* _INFORMATION SHOWN_:
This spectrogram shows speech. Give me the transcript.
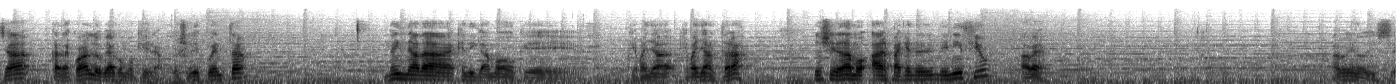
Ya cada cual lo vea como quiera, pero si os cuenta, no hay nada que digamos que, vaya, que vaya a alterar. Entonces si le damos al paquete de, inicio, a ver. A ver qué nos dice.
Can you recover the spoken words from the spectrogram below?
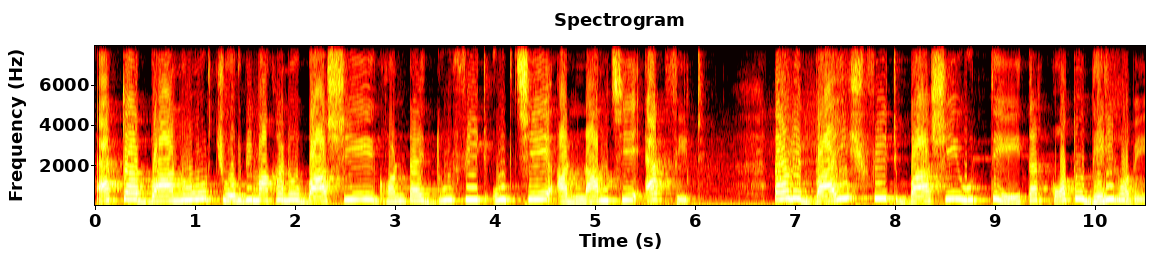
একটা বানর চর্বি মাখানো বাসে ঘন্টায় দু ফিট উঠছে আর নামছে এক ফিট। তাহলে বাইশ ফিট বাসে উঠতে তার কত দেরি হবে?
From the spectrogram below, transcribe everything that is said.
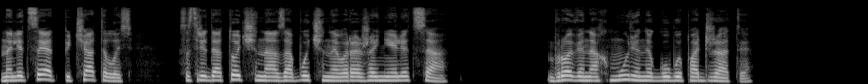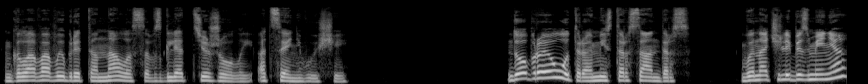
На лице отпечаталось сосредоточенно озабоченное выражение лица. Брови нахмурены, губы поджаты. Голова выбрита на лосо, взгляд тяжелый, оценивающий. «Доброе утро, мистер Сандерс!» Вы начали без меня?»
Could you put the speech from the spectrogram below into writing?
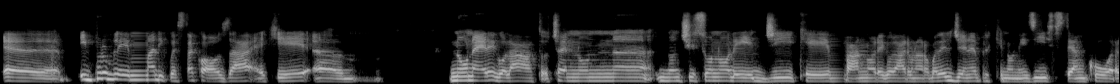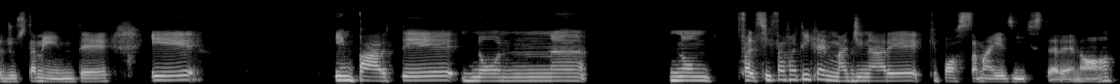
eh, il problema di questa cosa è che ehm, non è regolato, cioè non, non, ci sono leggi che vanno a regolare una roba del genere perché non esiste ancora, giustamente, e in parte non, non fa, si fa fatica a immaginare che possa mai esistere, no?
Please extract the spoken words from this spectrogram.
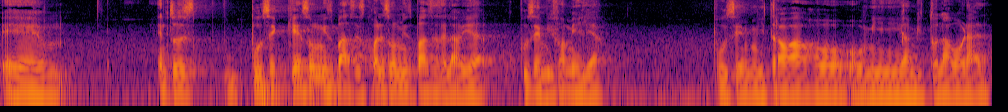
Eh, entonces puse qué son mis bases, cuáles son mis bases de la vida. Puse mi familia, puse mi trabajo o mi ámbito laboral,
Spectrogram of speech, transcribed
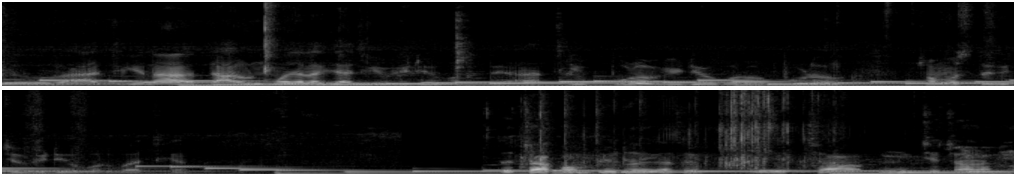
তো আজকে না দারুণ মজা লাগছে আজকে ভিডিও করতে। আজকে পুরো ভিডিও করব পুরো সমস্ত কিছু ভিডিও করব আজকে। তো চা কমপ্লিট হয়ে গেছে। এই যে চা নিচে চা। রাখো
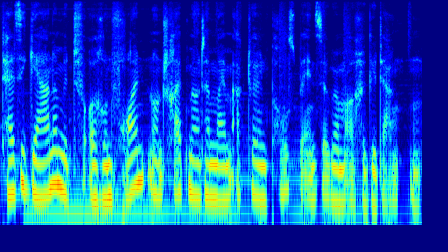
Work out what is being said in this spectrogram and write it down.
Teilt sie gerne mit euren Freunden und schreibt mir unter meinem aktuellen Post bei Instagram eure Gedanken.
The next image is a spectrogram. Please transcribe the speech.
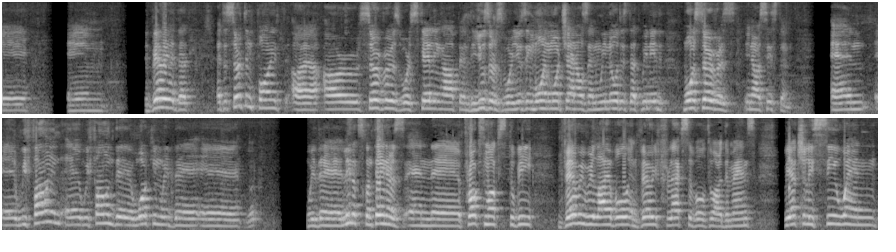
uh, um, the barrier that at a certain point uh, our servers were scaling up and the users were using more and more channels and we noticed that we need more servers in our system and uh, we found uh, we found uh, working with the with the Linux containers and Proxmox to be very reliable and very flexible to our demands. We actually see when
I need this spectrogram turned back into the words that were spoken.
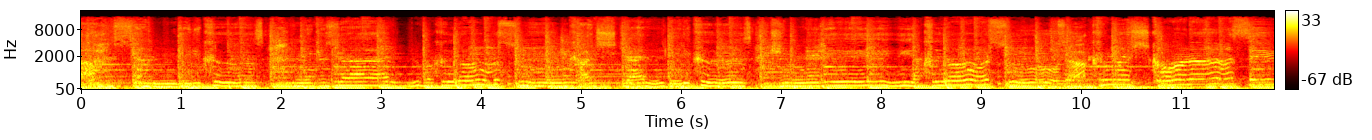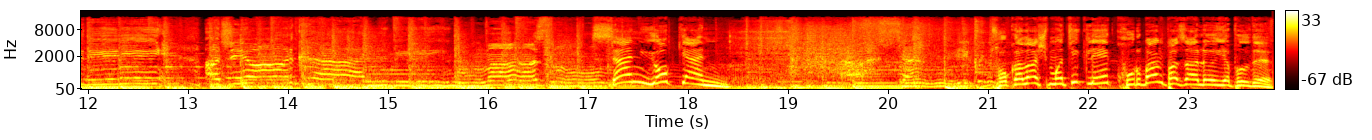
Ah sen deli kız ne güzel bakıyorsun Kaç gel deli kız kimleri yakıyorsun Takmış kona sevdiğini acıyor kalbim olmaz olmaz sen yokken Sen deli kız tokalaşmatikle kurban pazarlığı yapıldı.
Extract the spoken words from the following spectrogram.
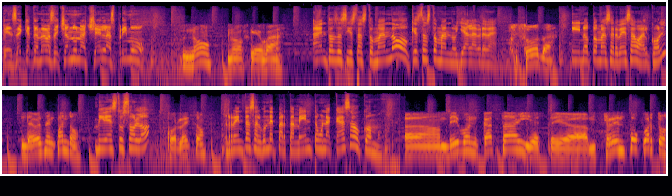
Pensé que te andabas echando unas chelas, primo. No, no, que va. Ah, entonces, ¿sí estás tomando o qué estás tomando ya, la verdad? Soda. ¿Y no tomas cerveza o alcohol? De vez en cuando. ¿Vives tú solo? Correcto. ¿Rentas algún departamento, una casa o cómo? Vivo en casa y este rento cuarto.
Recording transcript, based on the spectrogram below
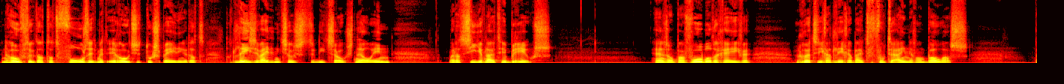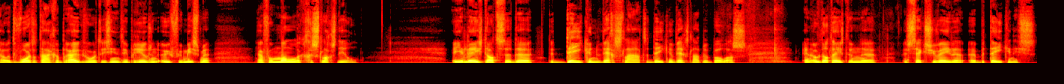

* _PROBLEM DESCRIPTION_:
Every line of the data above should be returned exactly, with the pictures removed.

* _ANSWER SPACE_:
This spectrogram shows speech. Give me the transcript.
Ya cada cual lo vea como quiera, pero si os cuenta, no hay nada que digamos que, vaya, que vaya a alterar. Entonces si le damos al paquete de, inicio, a ver. A ver qué nos dice.
Can you recover the spoken words from the spectrogram below?
একটা বানর চর্বি মাখানো বাসে ঘন্টায় দু ফিট উঠছে আর নামছে এক ফিট। তাহলে বাইশ ফিট বাসে উঠতে তার কত দেরি হবে?
From the spectrogram below, transcribe everything that is said.
На лице отпечаталось сосредоточенно озабоченное выражение лица. Брови нахмурены, губы поджаты. Голова выбрита на лосо, взгляд тяжелый, оценивающий. «Доброе утро, мистер Сандерс!» Вы начали без меня?»
Could you put the speech from the spectrogram below into writing?
eh, il problema di questa cosa è che ehm, non è regolato, cioè non, non, ci sono leggi che vanno a regolare una roba del genere perché non esiste ancora, giustamente, e in parte non, non fa, si fa fatica a immaginare che possa mai esistere, no?
Please extract the spoken words from this spectrogram.
Eh, entonces puse qué son mis bases, cuáles son mis bases de la vida. Puse mi familia, puse mi trabajo o mi ámbito laboral,
Spectrogram of speech, transcribed
তো আজকে না দারুণ মজা লাগছে আজকে ভিডিও করতে। আজকে পুরো ভিডিও করব পুরো সমস্ত কিছু ভিডিও করব আজকে। তো চা কমপ্লিট হয়ে গেছে। এই যে চা নিচে চা। রাখো
Work out what is being said in this spectrogram and write it down.
Teilt sie gerne mit euren Freunden und schreibt mir unter meinem aktuellen Post bei Instagram eure Gedanken.
The next image is a spectrogram. Please transcribe the speech.
uh, um, the barrier that at a certain point uh, our servers were scaling up and the users were using more and more channels and we noticed that we need more servers in our system and uh, we found uh, we found uh, working with the with the Linux containers and Proxmox to be very reliable and very flexible to our demands. We actually see when
I need this spectrogram turned back into the words that were spoken.
Ah sen deli kız ne güzel bakıyorsun Kaç gel deli kız kimleri yakıyorsun Takmış kona sevdiğini acıyor kalbim olmaz olmaz sen yokken Sen deli kız tokalaşmatikle kurban pazarlığı yapıldı.
Extract the spoken words from the following spectrogram.
Pensé que te andabas echando unas chelas, primo. No, no, que va. Ah, entonces, ¿sí estás tomando o qué estás tomando ya, la verdad? Soda. ¿Y no tomas cerveza o alcohol? De vez en cuando. ¿Vives tú solo? Correcto. ¿Rentas algún departamento, una casa o cómo? Vivo en casa y este rento cuarto.
Recording transcript, based on the spectrogram below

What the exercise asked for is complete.